Scottish or Norwegian Salmon – What’s the difference?
Scottish salmon or Norwegian salmon. What is the difference and how do you know if you are buying the right one? We explain the differences.
What is Scottish Salmon?
Scottish salmon is the same as Atlantic salmon. These can best be recognized by the indication of the Latin name ‘Salmo salar’. This species is called Scottish salmon because it is caught or farmed near Scotland.
So there are two types of Scottish salmon:
- Wild Scottish river salmon caught in Scottish waters;
- Farmed Scottish salmon from aquaculture.
Characteristics of Scottish Salmon:
Farmed Scottish salmon tastes different from wild Scottish salmon. It has to do with the type of food. In addition, the taste of Scottish salmon is also different from that of Norwegian salmon. This has to do with the differences in water temperature, type of water and nutrition. In general, Scottish farmed salmon have somewhat larger bellies and more fat. They are a bit fatter than Norwegian farmed salmon. Due to the fat percentage, they have a shorter shelf life, about two weeks.

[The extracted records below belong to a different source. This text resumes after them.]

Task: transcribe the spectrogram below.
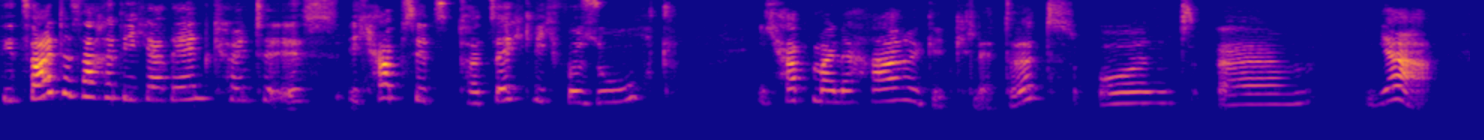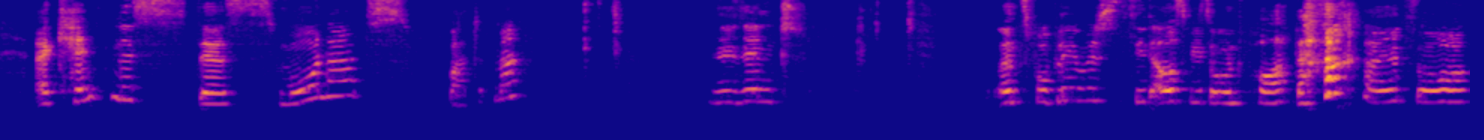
die zweite Sache, die ich erwähnen könnte, ist, ich habe es jetzt tatsächlich versucht. Ich habe meine Haare geklettet und ähm, ja, Erkenntnis des Monats. Wartet mal. Sie sind. Und das Problem ist, es sieht aus wie so ein Vordach. Also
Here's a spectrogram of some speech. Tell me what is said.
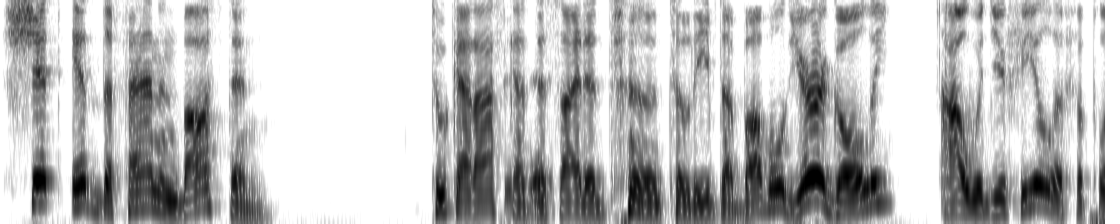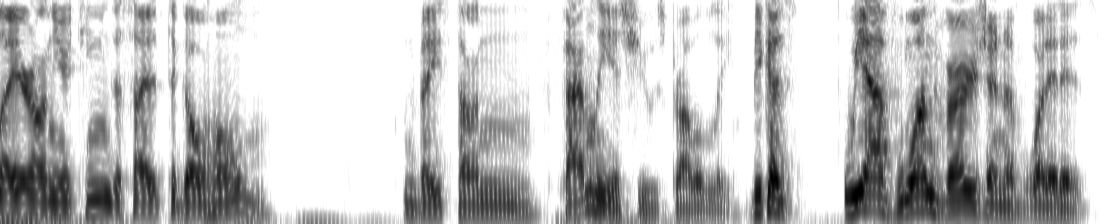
Shit hit the fan in Boston. Tuukka has decided to, to leave the bubble. You're a goalie. How would you feel if a player on your team decided to go home based on family issues, probably? Because we have one version of what it is.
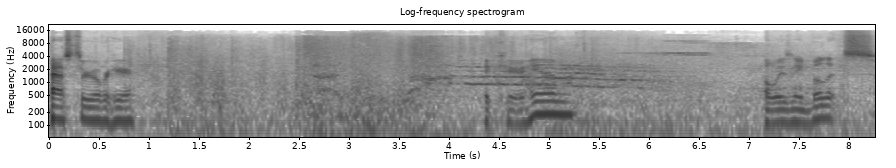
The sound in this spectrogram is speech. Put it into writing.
pass through over here. Take care of him. Always need bullets.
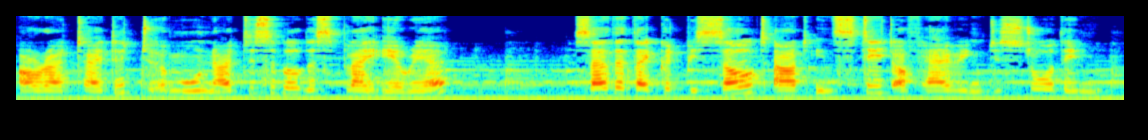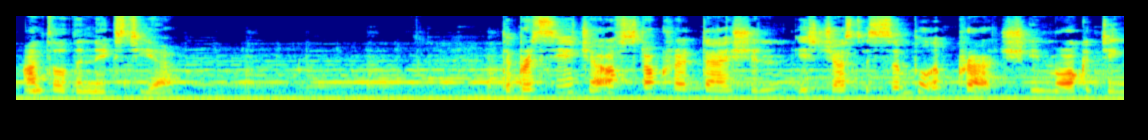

Is Scottish salmon farmed?
Because demand exceeds supply, most Scottish salmon are farmed. In addition, the wild salmon is more expensive and therefore there is less demand for it.
More information about the choice between wild and farmed salmon can be found in this blog. + link to blog
Figures on Scottish salmon
- In 2018, the production of Scottish salmon was approximately 150,000 tonnes. That is slightly lower than in the record year 2017;
- Scottish salmon is produced by about 12 farms that together have about 226 farms. These are mainly on the west coast, but also on Orkney and the Shetland Islands;
- In 2017, the salmon farms employed approximately 1,431 people, providing 10,000 jobs in rural areas of Scotland;
- Most of the salmon comes from salmon from farms located in fjords;
- Salmon is an important industry within Scotland with an export value of over £1 billion in 2019.
- Some of the salmon farms in Scotland are owned by Norwegian companies.
What is Norwegian Salmon?
Norwegian salmon is also an Atlantic salmon with the Latin name ‘Salmo. It is called Norwegian salmon because it is farmed or wild caught near Norway. Due to the lower fat percentage and the quality, it has a slightly longer shelf life, about 17 days. Norwegian salmon is also slightly more orange in color.
Norwegian salmon figures
- Norway is the largest salmon producer in the world. With a production of 1 million tons per year;
- Norway has stricter regulations than Scotland. If it can be shown that the farm is causing damage to nature, or that it negatively affects wild salmon, the farm risks a fine;
- Norway is an important place for salmon farming. That has to do with:
- Logistics: The short distance from the fjords of Norway to the European consumer is very favorable;
- Fresh: The fish is filleted near the farms. After that, the fish has a certain corpse stiffness. The few days it takes is exactly the distance between Norway and the Netherlands. So when the fish arrives at our fish processing company in Urk, the salmon is just right for optimal processing;
- Export through Europe. The processing takes place in Urk. After that, it is ready for retail, catering, school canteens in Italy, etc. When it arrives on site, the salmon is still super fresh.
Order Scottish or Norwegian salmon?
Are you private? Then after this blog you know what to look out for to buy the right type of salmon.
Do you own a restaurant? Please contact our sales department. We are happy to help you.